The third thing I love about the question is this: It reminds me that, if you want to find out what students think and/or engage them in deep physics, you don’t need an elaborate/ contrived scenario. In fact, the more everyday and seemingly simple the situation is, the more likely you are to engage their thinking. That said, this question should be probably saved for students who have a good deal of facility reasoning about Newton’s laws and who are likely to recognize the need to persist in trying to reconcile inconsistencies.

I.  A clear majority of students in my physical science course for future elementary school teachers do not actually plan to go into teaching. When I ask why, they say that it’s because teachers they have come to know and/or meet all tell them they should “run away” as fast as they can from public school teaching.

II. Because I am teaching 2nd semester physics, I have many more students with whom I interact for an entire year. I enjoy having these year-long relationships with students, because I get to know students much better. There are also real big advantages with the amount of trust that students have with me. We can do things and persist in things that are confusing, because they have been there enough times with me to know that it will pay off, AND that even if one time it doesn’t pay off, it’s OK, next time it will.

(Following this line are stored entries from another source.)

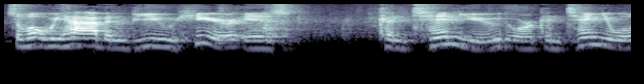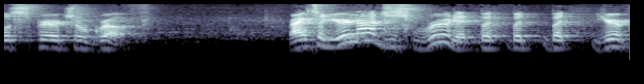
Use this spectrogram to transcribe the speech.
So, what we have in view here is continued or continual spiritual growth. Right? So, you're not just rooted, but, but, but you're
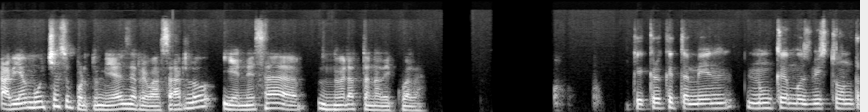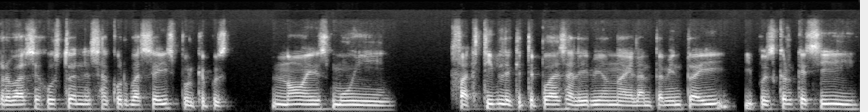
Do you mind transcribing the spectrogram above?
había muchas oportunidades de rebasarlo y en esa no era tan adecuada. Que creo que también nunca hemos visto un rebase justo en esa curva 6 porque pues no es muy factible que te pueda salir bien un adelantamiento ahí y pues creo que sí,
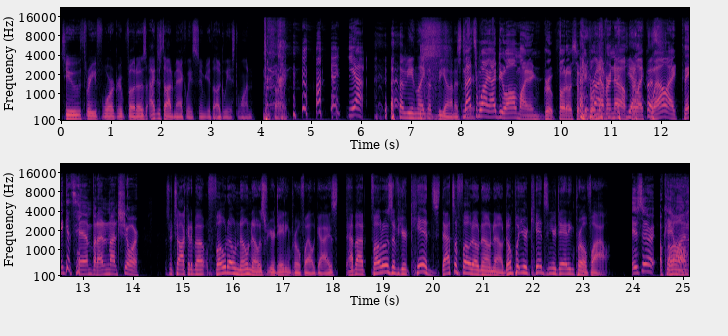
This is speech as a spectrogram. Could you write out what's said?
two, three, four group photos, I just automatically assume you're the ugliest one. I'm sorry. Yeah, I mean, like, let's be honest. that's here. why I do all my group photos so people Right. never know. Yeah. They're like, well, I think it's him, but I'm not sure. We're talking about photo no nos for your dating profile, guys. How about photos of your kids? That's a photo no no. Don't put your kids in your dating profile. Is there okay Oh. on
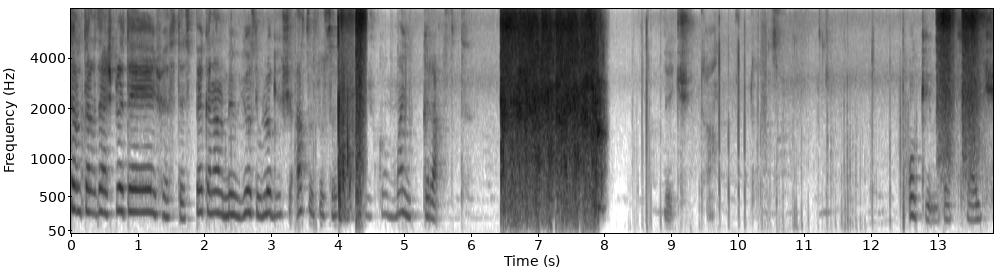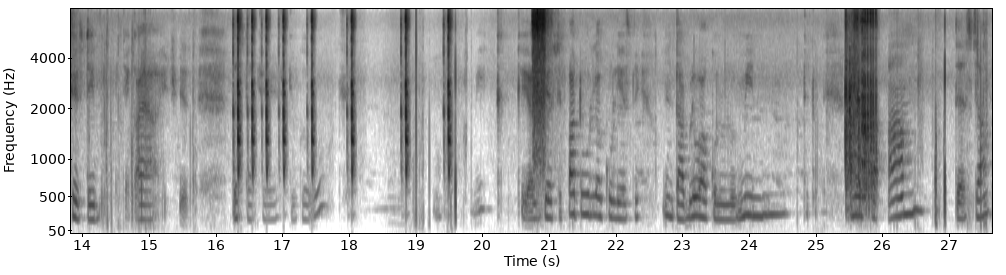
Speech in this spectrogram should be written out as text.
Salutare dragi prieteni și sunteți pe canalul meu Iosif Vlogic și astăzi o să jucăm Minecraft. Deci, da. Ok, uitați, aici este biblioteca aia, aici este ăsta ce știu că... Uh, ce? Mic. Ok, aici este patul, acolo este un tablou, acolo lumini. În ăsta am de astea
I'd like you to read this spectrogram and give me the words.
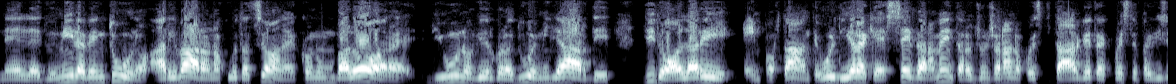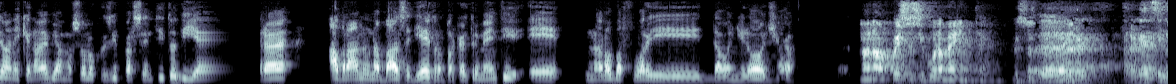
nel 2021 arrivare a una quotazione con un valore di 1,2 miliardi di dollari è importante, vuol dire che se veramente raggiungeranno questi target e queste previsioni che noi abbiamo solo così per sentito dire avranno una base dietro perché altrimenti è una roba fuori da ogni logica. No, no, questo sicuramente. Questo sicuramente. Eh, ragazzi,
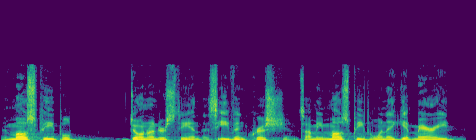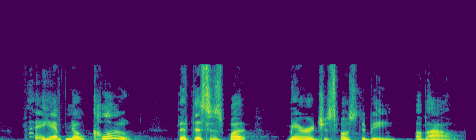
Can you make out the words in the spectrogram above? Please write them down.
And most people don't understand this, even Christians. I mean, most people, when they get married, they have no clue that this is what marriage is supposed to be about.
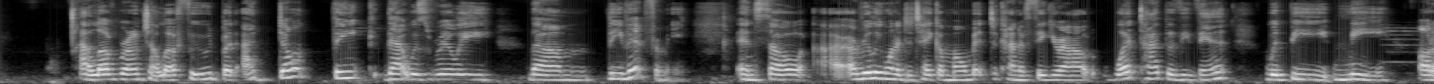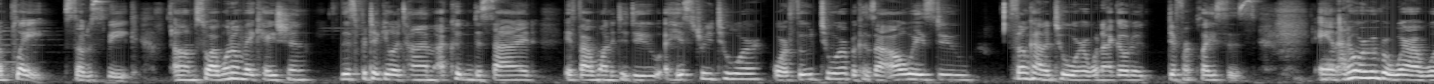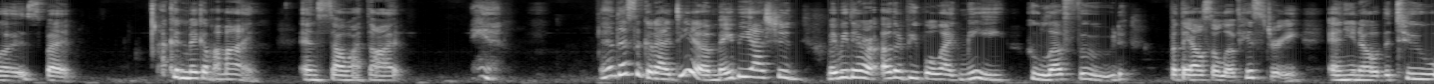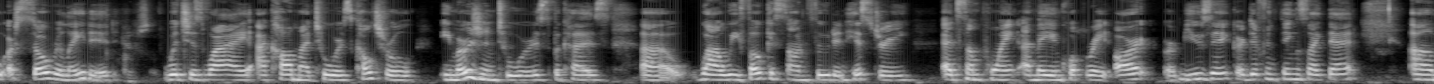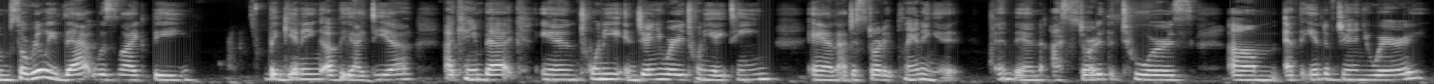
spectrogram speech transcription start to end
I love brunch, I love food, but I don't think that was really the, um, the event for me. And so I, I really wanted to take a moment to kind of figure out what type of event would be me on a plate, so to speak. Um, so I went on vacation. this particular time, I couldn't decide if I wanted to do a history tour or a food tour because I always do some kind of tour when I go to different places. And I don't remember where I was, but I couldn't make up my mind. And so I thought, man, man, that's a good idea. Maybe I should, maybe there are other people like me who love food, but they also love history. And, you know, the two are so related, which is why I call my tours cultural immersion tours, because uh, while we focus on food and history, at some point I may incorporate art or music or different things like that. Um, so, really, that was like the beginning of the idea. I came back in 20 in January 2018 and I just started planning it. And then I started the tours um, at the end of January.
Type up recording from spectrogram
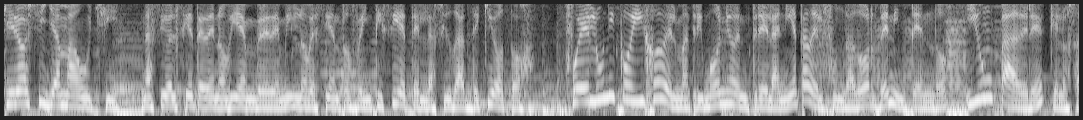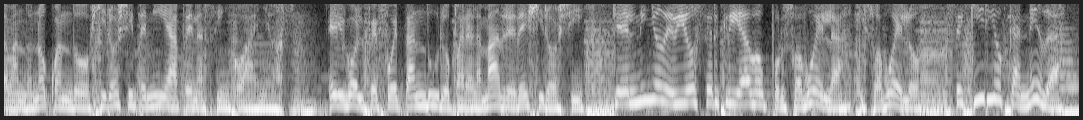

III. In my step II class (the 2nd course in the UTeach sequence), a hot topic of discussion from students has been their own challenges and successes in “getting students to say what you want.” This phrase comes up so often in class (from students, not the instructors). It’s a real window into how they are conceptualizing inquiry teaching so far. While I understand that they are grappling with the very real difficulties of asking good questions and facilitating discussion, their language here suggests that the students and I have different views about the purpose of questioning and discussion. I don’t think they yet see that questioning and discussion serves a role in helping the teacher (and students) find out what everyone is thinking.

IV. Several of the physics teachers in our area have really taken up some of the discourse moves we have talked about and practiced in our monthly workshops. One teacher in particular says that “re-voicing” and asking students to “re-voice” has transformed her classroom practice. While many teachers really enjoy our workshops, some really “take up” practices more readily than others, and I’m curious about when and why this does and doesn’t happen.

V. I have an amazing group of students in my physical science class. We do lots of serious intellectual science almost everyday, and do it while having a lot of fun. It is so much fun to be in that class, laughing all the time. Yesterday, I had to kick students out of class (30 minutes after it was officially over), so I could start my other class in the same room. I wish I could tell you more.

VI. Being in my third year working with the future physics teachers has its advantages. Before, almost every student I knew was “new” to me, and getting students to “come around” was hard work. Now, I’m almost never teaching a class, where there isn’t a mix of students that are new to me, some I know a bit, and some I know really well. This has huge advantages, because the newer one’s learn how to “participate” implicitly by observing how the more experienced one’s participate. Students more quickly and readily pick upon the fact that “you have to talk”, “share and listen to ideas”, “defend your ideas with reasoning /evidence”, and importantly realize that we all understand the physics less than we thought (and that it’s OK to be wrong and admit you don’t understand something).

VII. I am almost always barely getting by in doing what I have to do. It is stressful, but for the moment, things are going really well, so it makes it feel so worth it. While I’m quite content right now, I have to admit to myself that I don’t know how to get an appropriate work-life balance. I know that my current balance can’t go on forever, and I’m struggling to see how to make it work. Ugh.